## Exercise objective
All lines from the one holding "Spectrogram of speech, transcribed" to the end of the listing are to be output exactly, both ends included, with any pictures left out.
START Information provided
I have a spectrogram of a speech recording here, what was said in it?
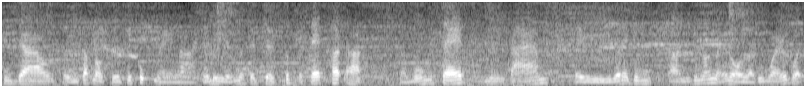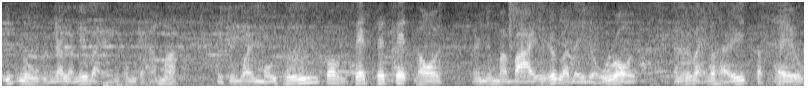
pull down. Thì bắt đầu từ cái khúc này là trở đi chúng ta sẽ chơi super set hết ha. Là 4 set nhân 8 thì bữa nay chung à, như chúng nói nãy rồi là chung quay rất là ít luôn. Thành ra là mấy bạn thông cảm ha. Thì chung quay mỗi thứ có một set set set thôi. À, nhưng mà bài thì rất là đầy đủ rồi. Nên mấy bạn có thể tập theo.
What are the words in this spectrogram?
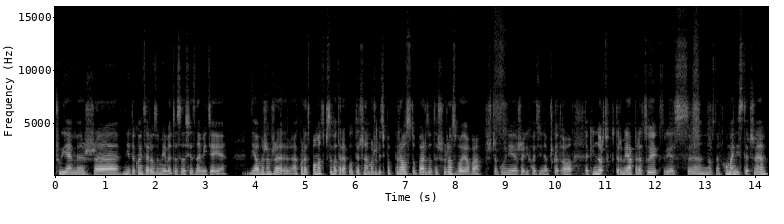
czujemy, że nie do końca rozumiemy to, co się z nami dzieje. Ja uważam, że akurat pomoc psychoterapeutyczna może być po prostu bardzo też rozwojowa, szczególnie jeżeli chodzi na przykład o taki nurt, w którym ja pracuję, który jest e, nurtem humanistycznym.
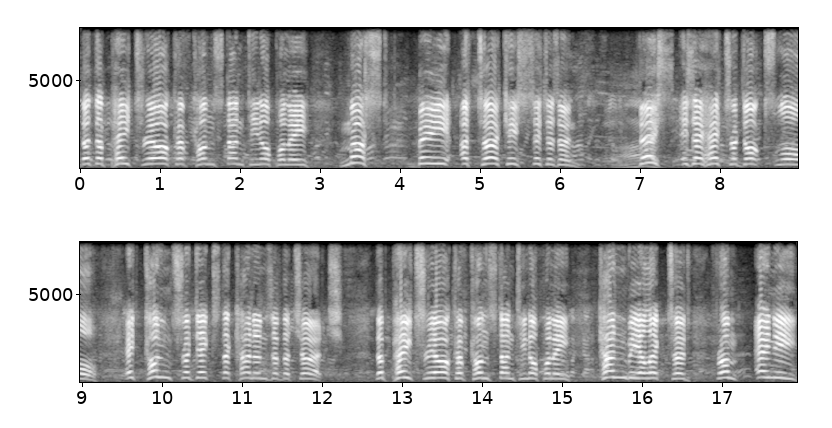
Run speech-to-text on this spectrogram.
that the Patriarch of Constantinople must be a Turkish citizen. This is a heterodox law. It contradicts the canons of the church. The Patriarch of Constantinople can be elected from any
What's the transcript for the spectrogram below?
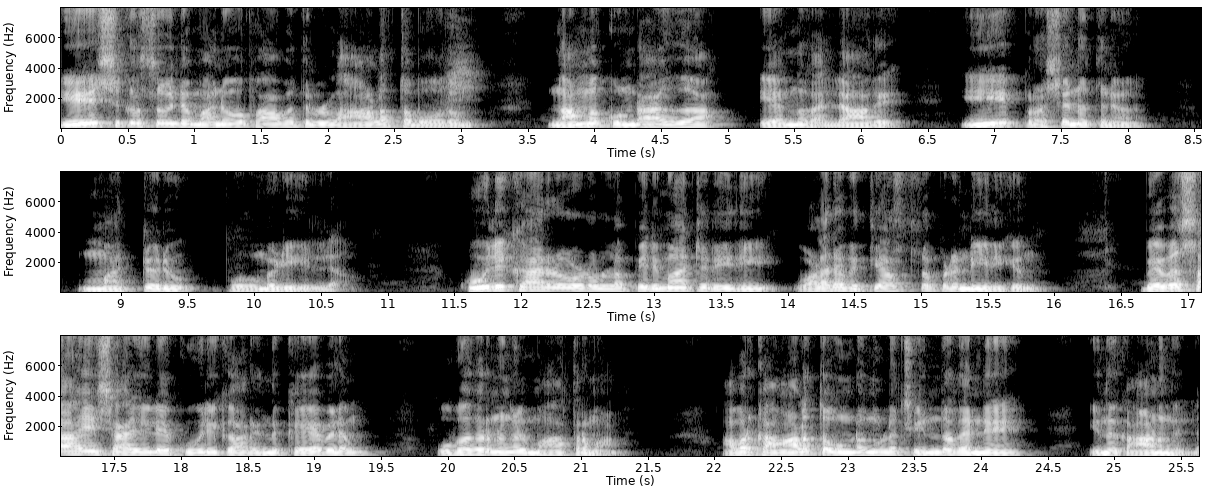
യേശു ക്രിസ്തുവിന്റെ മനോഭാവത്തിലുള്ള ആളത്ത ബോധം നമുക്കുണ്ടാകുക എന്നതല്ലാതെ ഈ പ്രശ്നത്തിന് മറ്റൊരു പോംവഴിയില്ല കൂലിക്കാരോടുള്ള പെരുമാറ്റ രീതി വളരെ വ്യത്യാസപ്പെടേണ്ടിയിരിക്കുന്നു. വ്യവസായശാലയിലെ കൂലിക്കാർ ഇന്ന് കേവലം ഉപകരണങ്ങൾ മാത്രമാണ്. അവർക്ക് ആളത്വം ഉണ്ടെന്നുള്ള ചിന്ത തന്നെ ഇന്ന് കാണുന്നില്ല.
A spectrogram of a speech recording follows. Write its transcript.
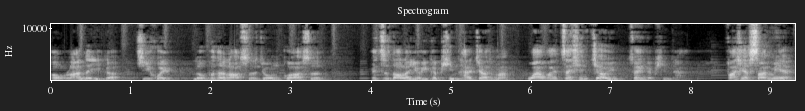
偶然的一个机会，罗伯特老师就我们郭老师，哎，知道了有一个平台叫什么 YY 在线教育这样一个平台，发现上面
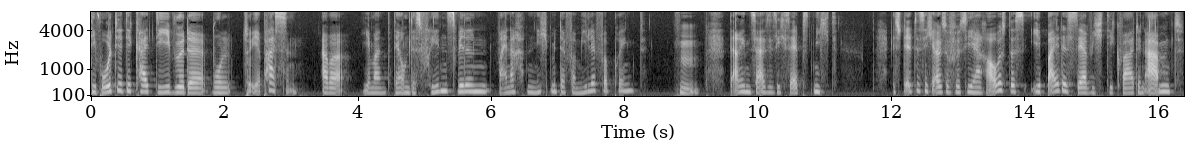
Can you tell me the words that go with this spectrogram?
Die Wohltätigkeit, die würde wohl zu ihr passen. Aber jemand, der um des Friedens willen Weihnachten nicht mit der Familie verbringt? Hm, darin sah sie sich selbst nicht. Es stellte sich also für sie heraus, dass ihr beides sehr wichtig war, den Abend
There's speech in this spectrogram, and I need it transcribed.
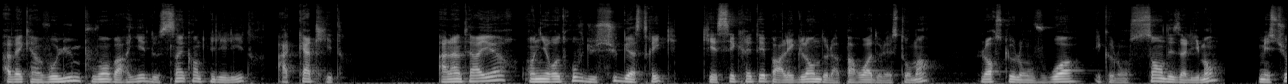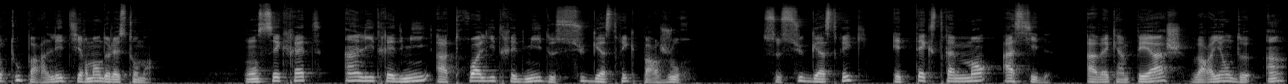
avec un volume pouvant varier de 50 ml à 4 litres. À l'intérieur, on y retrouve du suc gastrique qui est sécrété par les glandes de la paroi de l'estomac lorsque l'on voit et que l'on sent des aliments, mais surtout par l'étirement de l'estomac. On sécrète 1,5 litre à 3 litres et demi de suc gastrique par jour. Ce suc gastrique est extrêmement acide, avec un pH variant de 1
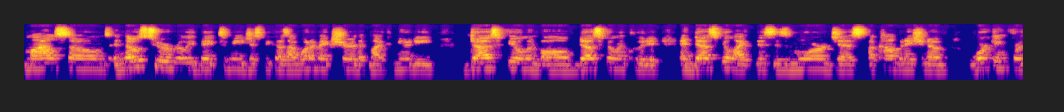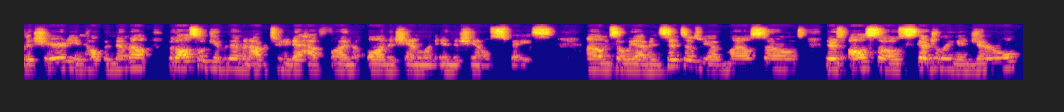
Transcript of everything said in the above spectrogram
milestones, and those two are really big to me just because I want to make sure that my community does feel involved, does feel included, and does feel like this is more just a combination of working for the charity and helping them out, but also giving them an opportunity to have fun on the channel and in the channel space. Um, so we have incentives, we have milestones. There's also scheduling in general.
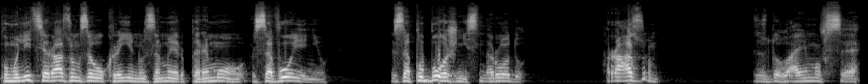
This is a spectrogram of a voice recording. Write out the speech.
Помоліться разом за Україну, за мир, перемогу, за воїнів, за побожність народу. Разом здолаємо все.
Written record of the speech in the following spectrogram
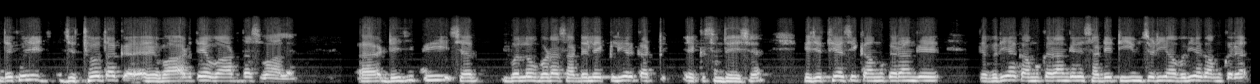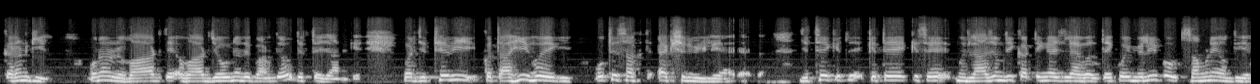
ਦੇਖੋ ਜੀ ਜਿੱਥੋਂ ਤੱਕ ਰਿਵਾਰਡ ਤੇ ਅਵਾਰਡ ਦਾ ਸਵਾਲ ਹੈ ਡੀਜੀਪੀ ਸਾਹਿਬ ਵੱਲੋਂ ਬੜਾ ਸਾਡੇ ਲਈ ਕਲੀਅਰ ਕੱਟ ਇੱਕ ਸੰਦੇਸ਼ ਹੈ ਕਿ ਜਿੱਥੇ ਅਸੀਂ ਕੰਮ ਕਰਾਂਗੇ ਤੇ ਵਧੀਆ ਕੰਮ ਕਰਾਂਗੇ ਤੇ ਸਾਡੀ ਟੀਮ ਜਿਹੜੀਆਂ ਵਧੀਆ ਕੰਮ ਕਰਾ- ਕਰਨਗੀਆਂ ਉਹਨਾਂ ਨੂੰ ਰਿਵਾਰਡ ਤੇ ਅਵਾਰਡ ਜੋ ਉਹਨਾਂ ਦੇ ਬਣਦੇ ਉਹ ਦਿੱਤੇ ਜਾਣਗੇ। ਪਰ ਜਿੱਥੇ ਵੀ ਕੋਤਾਹੀ ਹੋਏਗੀ ਉੱਥੇ ਸਖਤ ਐਕਸ਼ਨ ਵੀ ਲਿਆ ਜਾਏਗਾ। ਜਿੱਥੇ ਕਿਤੇ ਕਿਤੇ ਕਿਸੇ ਮੁਲਾਜ਼ਮ ਦੀ ਕਟਿੰਗ ਐਜ ਲੈਵਲ ਤੇ ਕੋਈ ਮਿਲੀ ਭੁਗਤ ਸਾਹਮਣੇ ਆਉਂਦੀ ਹੈ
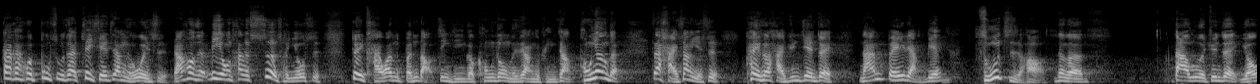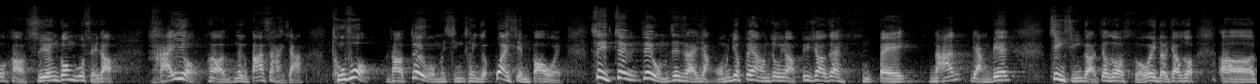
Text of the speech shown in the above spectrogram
大概会部署在这些这样的位置，然后呢，利用它的射程优势，对台湾的本岛进行一个空中的这样一个屏障。同样的，在海上也是配合海军舰队南北两边，阻止哈那个大陆的军队由哈石原宫古水道。还有哈那个巴士海峡突破，然后对我们形成一个外线包围，所以对对我们这次来讲，我们就非常重要，必须要在北南两边进行一个叫做所谓的叫做呃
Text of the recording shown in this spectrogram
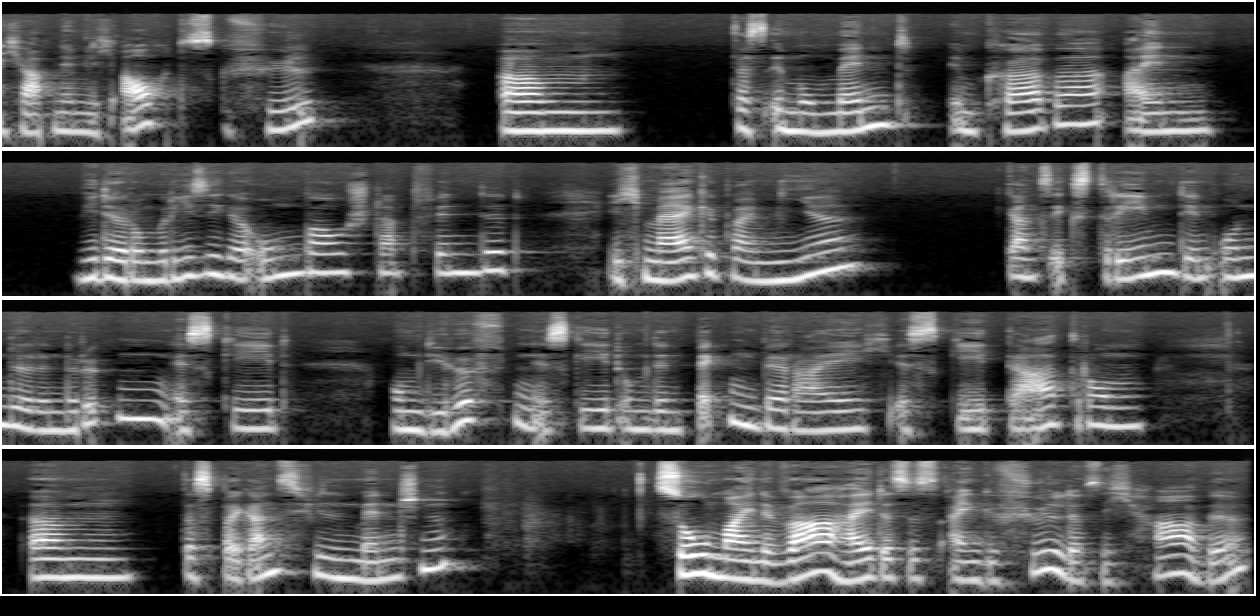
Ich habe nämlich auch das Gefühl, ähm, dass im Moment im Körper ein wiederum riesiger Umbau stattfindet. Ich merke bei mir ganz extrem den unteren Rücken. Es geht um die Hüften, es geht um den Beckenbereich, es geht darum, ähm, dass bei ganz vielen Menschen, so meine Wahrheit, das ist ein Gefühl, das ich habe,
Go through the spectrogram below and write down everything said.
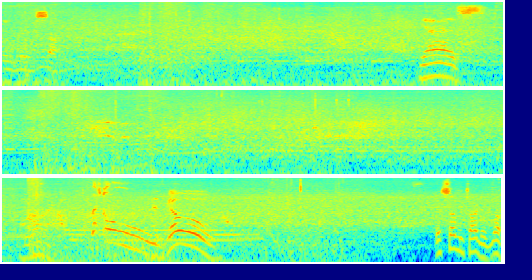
They suck. Yes. Let's go. Let's go. It's so retarded. Look.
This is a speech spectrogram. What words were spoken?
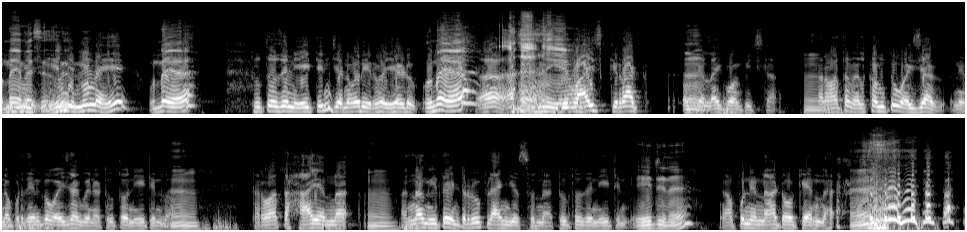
ఉన్నాయా ఇన్ని ఉన్నాయి? ఉన్నాయా? టూ థౌజండ్ ఎయిటీన్ జనవరి ఇరవై ఏడు. ఉన్నాయా? వాయిస్ కిరాక్. ఓకే లైక్ పంపించిన. తర్వాత వెల్కమ్ టు వైజాగ్. నేను అప్పుడు దేనికో వైజాగ్ పోయినా టూ థౌజండ్ ఎయిటీన్లో. తర్వాత హాయ్ అన్న. అన్న మీతో ఇంటర్వ్యూ ప్లాన్ చేస్తున్నా టూ థౌజండ్ ఎయిటీన్ ఏంటినే అప్పుడు నేను నాట్ ఓకే అన్న.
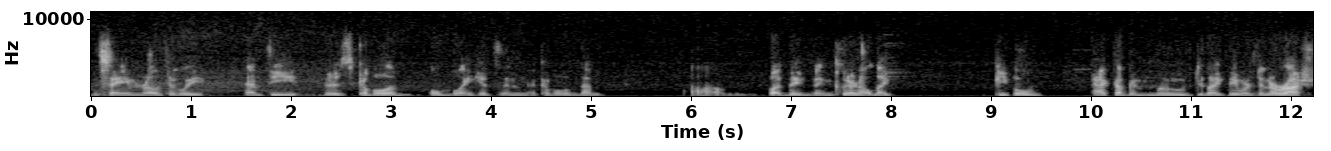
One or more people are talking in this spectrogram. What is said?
the same, relatively empty. There's a couple of old blankets in a couple of them, um, but they've been cleared out. Like people packed up and moved. Like they weren't in a rush.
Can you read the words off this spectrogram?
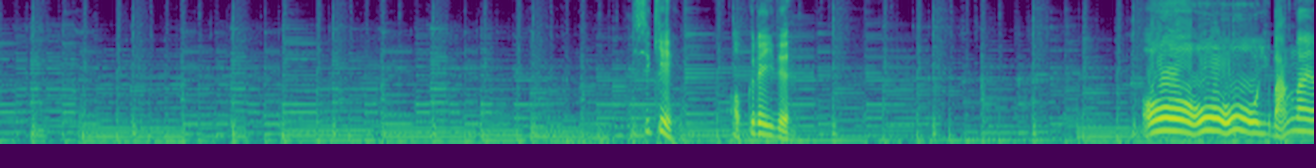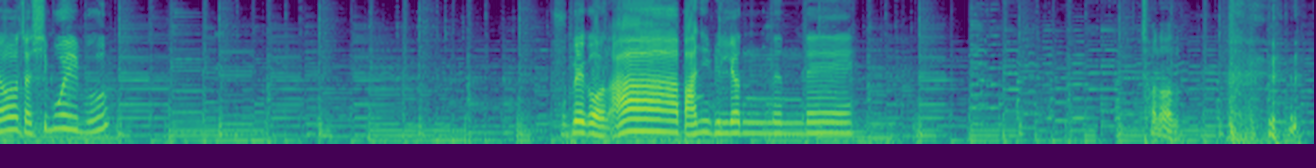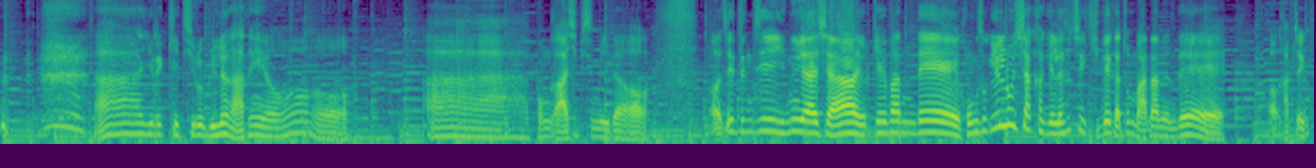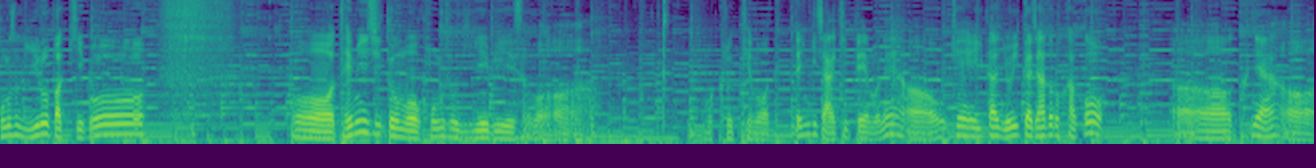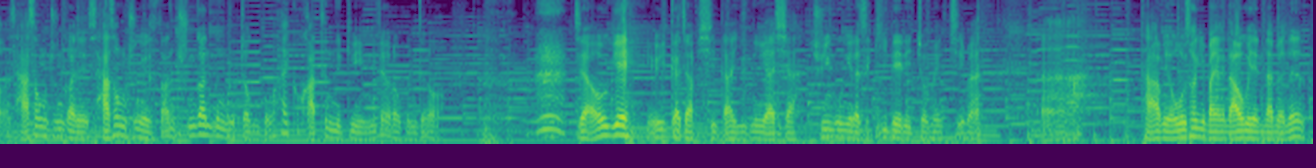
스킵. 업그레이드 오오오 이거 막나요? 자 15웨이브. 900원. 아 많이 밀렸는데. 1000원. 아 이렇게 뒤로 밀려나네요. 어. 아 뭔가 아쉽습니다. 어. 어쨌든지 이누야샤 이렇게 해봤는데 공속 1로 시작하길래 솔직히 기대가 좀 많았는데 어, 갑자기 공속 2로 바뀌고 어 데미지도 뭐 공속 2에 비해서 뭐, 어, 뭐 그렇게 뭐 땡기지 않기 때문에 어 오케이. 일단 여기까지 하도록 하고 어 그냥 어 4성 중간에 4성 중에서 한 중간 등급 정도 할 것 같은 느낌입니다 여러분들. 어. 자 오케이. 여기까지 합시다. 이누야샤 주인공이라서 기대를 좀 했지만 아 다음에 오성이 만약 나오게 된다면은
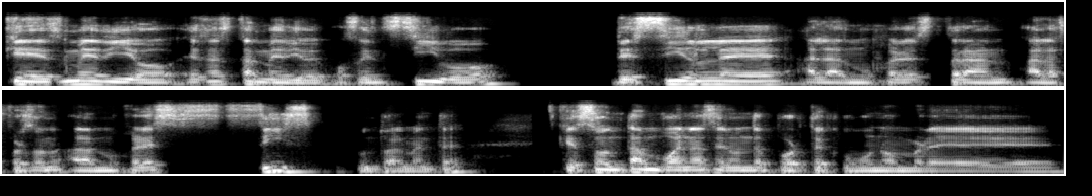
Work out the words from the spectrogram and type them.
que es medio, es hasta medio ofensivo decirle a las mujeres trans, a las personas, a las mujeres cis puntualmente, que son tan buenas en un deporte como un hombre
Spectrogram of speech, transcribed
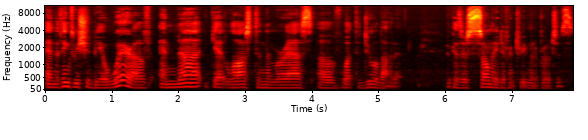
and the things we should be aware of and not get lost in the morass of what to do about it. Because there's so many different treatment approaches.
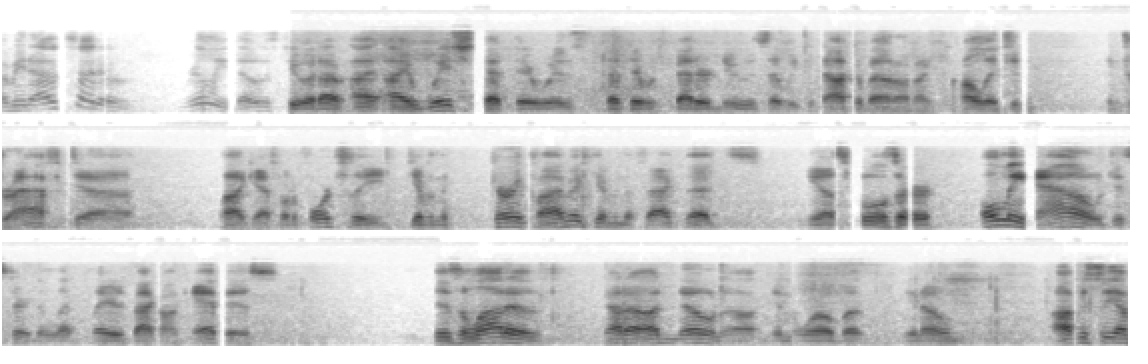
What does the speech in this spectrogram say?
I mean, outside of really those two, and I, I, I wish that there was that there was better news that we could talk about on a college and, and draft uh, podcast. But unfortunately, given the current climate, given the fact that you know schools are only now just starting to let players back on campus, there's a lot of not of unknown uh, in the world. But you know, obviously, I'm,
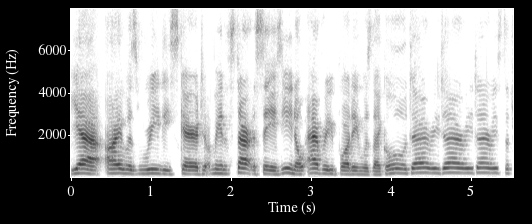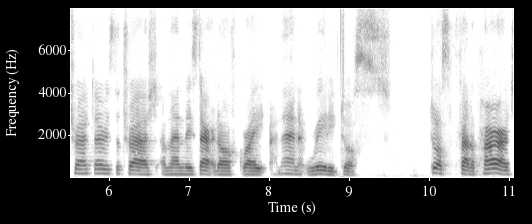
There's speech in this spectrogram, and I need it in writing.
Yeah, I was really scared. I mean, at the start of the season, you know, everybody was like, oh, Derry, Derry, Derry's the trash, Derry's the trash. And then they started off great. And then it really just just fell apart.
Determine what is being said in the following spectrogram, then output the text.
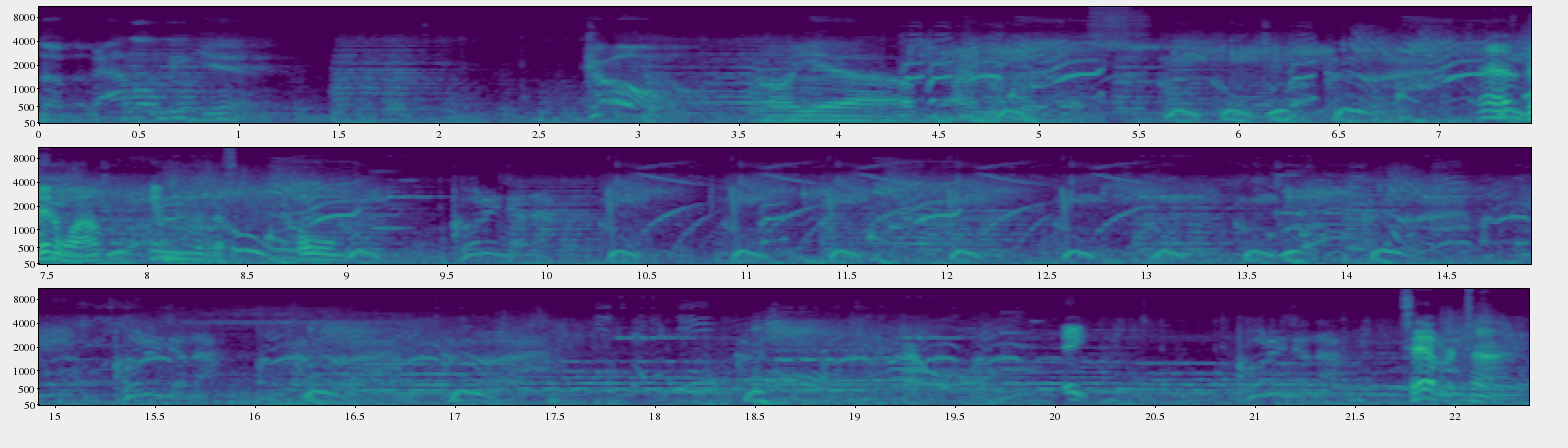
the battle begin. Go! Oh, yeah. Okay, I remember this. Eh, it's been a while. Came with this cold it's time.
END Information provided
## Written solution
Spectrogram of speech, transcribed
and the things we should be aware of and not get lost in the morass of what to do about it. Because there's so many different treatment approaches.
What does the speech in this spectrogram say?
I mean, outside of really those two, and I, I, I wish that there was that there was better news that we could talk about on a college and, and draft uh, podcast. But unfortunately, given the current climate, given the fact that you know schools are only now just starting to let players back on campus, there's a lot of not of unknown uh, in the world. But you know, obviously, I'm,
There's speech in this spectrogram, and I need it in writing.
Yeah, I was really scared. I mean, at the start of the season, you know, everybody was like, oh, Derry, Derry, Derry's the trash, Derry's the trash. And then they started off great. And then it really just just fell apart.
Determine what is being said in the following spectrogram, then output the text.
the battle begin. Go! Oh, yeah. Okay, I remember this. Eh, it's been a while. Came with this cold it's time.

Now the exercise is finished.